Often a slow starter, and with all sorts of pressure on his shoulders, Rose did very well to carve out a four-under-par opening round with a cold putter yesterday. He's now moved to number one in the FedEx Cup standings and he's still the man to beat for my money.
I'll be back tomorrow at the halfway stage of both events.
21:40 - September 20, 2018
News broke before the off at the Portugal Masters that the rough was up at Vilamoura but just like last year, 26 players ended the opening day on -4 or better so it didn't have too much of an effect on the scoring - although the majority of the leaders did rank highly for Driving Accuracy.
I haven't been able to ascertain the AM-PM split for today's first round yet, but ten of the 15 players now tied sixth or better after round one teed it up this morning. I'd hazard a guess that the averages will show that the early starters enjoyed the kinder conditions but that hasn't stopped Paul Krishnamurty's each-way pick, Lucas Herbert, ending the day in front, despite being one of the last to start today.
The Australian youngster posted an immaculate bogey-free eight-under-par 63 but there are three well-fancied players tied for second and one of them, Shane Lowry, who also played this afternoon, now heads the market.
The 2012 winner managed to get to seven-under-par despite bogeying both the par fives on the back-nine and he's the new favourite but if I had to name the winner now I'd plump for one of the two Englishmen alongside him, Matt Wallace and Eddie Pepperell.
Wallace, who was paired with Sergio Garcia, the man who edged him out of the European Ryder Cup team, was particularly impressive and Pepperell also commands plenty of respect. He was third last year but the last time he shot 64 on day one here, two years ago, he went on to miss the cut and lose his card!
It's best to ignore the 2014 edition as heavy rain curtailed the event to just 36 holes but looking at the ten 72 hole events here, three winners started slowly. The inaugural winner, Steve Webster, sat seventh after round one but he trailed by five and the 2010 and 2011 winners, Richard Green and Tom Lewis, both sat six adrift with lots of traffic ahead of them. We probably need to be concentrating on the leaders though and the last five winners have sat 4th, first, first, 12th and eighth after day one and the most any of the five trailed by was three - Padraig Harrington two years ago.

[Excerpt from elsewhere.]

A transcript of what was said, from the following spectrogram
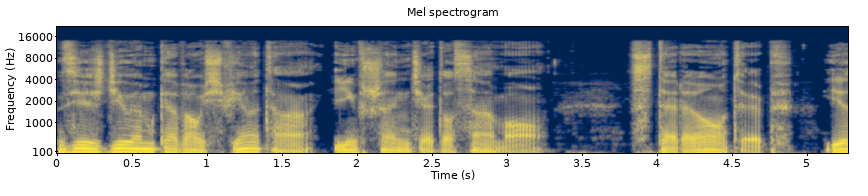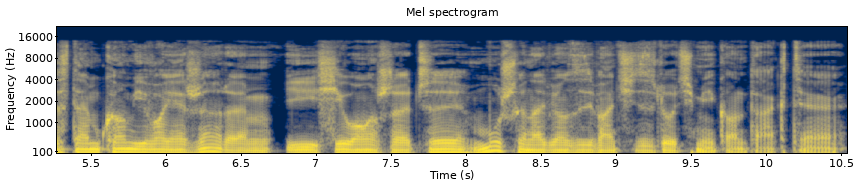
Zjeździłem kawał świata i wszędzie to samo. Stereotyp. Jestem komiwojażerem i siłą rzeczy muszę nawiązywać z ludźmi kontakty.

Pre-event picks, Haotong Li and Mikko Korhonen, sit on -6 and -5, alone in fifth and tied for sixth, but the others have been disappointing. I was tempted to get both Wallace and Pepperell onside but after much deliberation I've decided to hang fire for now and I'll take another look at halfway.
The first round of the Tour Championship is well underway and currently live on Sky. I'll be back in the morning to take a look at that one.
* I've just found out the hole averages - Morning: 69.92 - Afternoon: 70.33
Portugal Masters Pre-Event Selections:
Andy Sullivan @ 25/1 Sportsbook
Haotong Li @ [46.0]
Alex Levy @ [50.0]
Mikko Korhonen @ [80.0]
Joakim Lagergren @ [160.0]
Alvaro Quiros @ [400.0]
Eddie Pepperell @ [9.0]
Tour Championship Pre-Event Selections:
Justin Rose @ [11.5]
Bryson DeChambeau @ [23.0]
Billy Horschel @ [34.0]
Keegan Bradley @ [70.0]
Xander Schauffele @ [40.0]
Francesco Molinari @ [80.0]
*You can follow me on Twitter @SteveThePunter